(Stored entries)

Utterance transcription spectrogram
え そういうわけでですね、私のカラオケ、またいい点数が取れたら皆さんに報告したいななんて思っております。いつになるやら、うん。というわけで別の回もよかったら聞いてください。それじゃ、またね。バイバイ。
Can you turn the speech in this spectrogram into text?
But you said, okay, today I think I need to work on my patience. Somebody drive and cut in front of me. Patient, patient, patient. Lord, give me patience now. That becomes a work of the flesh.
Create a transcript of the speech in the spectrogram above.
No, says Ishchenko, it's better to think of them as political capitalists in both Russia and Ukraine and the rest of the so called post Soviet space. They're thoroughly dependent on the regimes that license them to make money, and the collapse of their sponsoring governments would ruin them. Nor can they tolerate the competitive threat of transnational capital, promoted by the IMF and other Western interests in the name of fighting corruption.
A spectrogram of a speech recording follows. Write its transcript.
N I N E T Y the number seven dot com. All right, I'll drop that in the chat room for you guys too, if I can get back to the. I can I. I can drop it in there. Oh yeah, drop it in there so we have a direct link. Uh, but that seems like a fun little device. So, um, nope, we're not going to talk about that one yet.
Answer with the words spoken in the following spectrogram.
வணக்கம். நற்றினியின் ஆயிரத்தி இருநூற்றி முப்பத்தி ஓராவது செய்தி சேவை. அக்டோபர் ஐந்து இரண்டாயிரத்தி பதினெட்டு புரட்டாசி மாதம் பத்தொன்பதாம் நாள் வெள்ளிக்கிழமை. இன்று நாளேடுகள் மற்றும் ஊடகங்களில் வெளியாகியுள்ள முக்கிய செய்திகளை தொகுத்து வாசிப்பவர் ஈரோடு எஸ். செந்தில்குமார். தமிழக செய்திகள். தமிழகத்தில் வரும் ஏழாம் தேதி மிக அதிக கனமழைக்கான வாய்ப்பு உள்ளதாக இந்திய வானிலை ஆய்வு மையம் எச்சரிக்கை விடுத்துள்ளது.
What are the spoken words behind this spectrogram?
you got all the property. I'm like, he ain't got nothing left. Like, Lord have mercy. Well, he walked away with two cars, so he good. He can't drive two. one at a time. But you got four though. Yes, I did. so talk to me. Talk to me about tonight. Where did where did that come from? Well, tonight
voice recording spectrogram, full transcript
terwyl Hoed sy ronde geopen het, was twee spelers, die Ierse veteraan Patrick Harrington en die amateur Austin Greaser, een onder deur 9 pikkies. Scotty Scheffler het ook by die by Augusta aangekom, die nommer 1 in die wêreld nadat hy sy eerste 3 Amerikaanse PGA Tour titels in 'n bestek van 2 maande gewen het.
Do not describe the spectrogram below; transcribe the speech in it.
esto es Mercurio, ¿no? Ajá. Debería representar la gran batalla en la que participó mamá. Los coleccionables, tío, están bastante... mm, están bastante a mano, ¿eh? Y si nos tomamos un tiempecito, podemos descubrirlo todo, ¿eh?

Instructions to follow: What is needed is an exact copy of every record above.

Expected output:
Utterance transcription spectrogram
え そういうわけでですね、私のカラオケ、またいい点数が取れたら皆さんに報告したいななんて思っております。いつになるやら、うん。というわけで別の回もよかったら聞いてください。それじゃ、またね。バイバイ。
Can you turn the speech in this spectrogram into text?
But you said, okay, today I think I need to work on my patience. Somebody drive and cut in front of me. Patient, patient, patient. Lord, give me patience now. That becomes a work of the flesh.
Create a transcript of the speech in the spectrogram above.
No, says Ishchenko, it's better to think of them as political capitalists in both Russia and Ukraine and the rest of the so called post Soviet space. They're thoroughly dependent on the regimes that license them to make money, and the collapse of their sponsoring governments would ruin them. Nor can they tolerate the competitive threat of transnational capital, promoted by the IMF and other Western interests in the name of fighting corruption.
A spectrogram of a speech recording follows. Write its transcript.
N I N E T Y the number seven dot com. All right, I'll drop that in the chat room for you guys too, if I can get back to the. I can I. I can drop it in there. Oh yeah, drop it in there so we have a direct link. Uh, but that seems like a fun little device. So, um, nope, we're not going to talk about that one yet.
Answer with the words spoken in the following spectrogram.
வணக்கம். நற்றினியின் ஆயிரத்தி இருநூற்றி முப்பத்தி ஓராவது செய்தி சேவை. அக்டோபர் ஐந்து இரண்டாயிரத்தி பதினெட்டு புரட்டாசி மாதம் பத்தொன்பதாம் நாள் வெள்ளிக்கிழமை. இன்று நாளேடுகள் மற்றும் ஊடகங்களில் வெளியாகியுள்ள முக்கிய செய்திகளை தொகுத்து வாசிப்பவர் ஈரோடு எஸ். செந்தில்குமார். தமிழக செய்திகள். தமிழகத்தில் வரும் ஏழாம் தேதி மிக அதிக கனமழைக்கான வாய்ப்பு உள்ளதாக இந்திய வானிலை ஆய்வு மையம் எச்சரிக்கை விடுத்துள்ளது.
What are the spoken words behind this spectrogram?
you got all the property. I'm like, he ain't got nothing left. Like, Lord have mercy. Well, he walked away with two cars, so he good. He can't drive two. one at a time. But you got four though. Yes, I did. so talk to me. Talk to me about tonight. Where did where did that come from? Well, tonight
voice recording spectrogram, full transcript
terwyl Hoed sy ronde geopen het, was twee spelers, die Ierse veteraan Patrick Harrington en die amateur Austin Greaser, een onder deur 9 pikkies. Scotty Scheffler het ook by die by Augusta aangekom, die nommer 1 in die wêreld nadat hy sy eerste 3 Amerikaanse PGA Tour titels in 'n bestek van 2 maande gewen het.
Do not describe the spectrogram below; transcribe the speech in it.
esto es Mercurio, ¿no? Ajá. Debería representar la gran batalla en la que participó mamá. Los coleccionables, tío, están bastante... mm, están bastante a mano, ¿eh? Y si nos tomamos un tiempecito, podemos descubrirlo todo, ¿eh?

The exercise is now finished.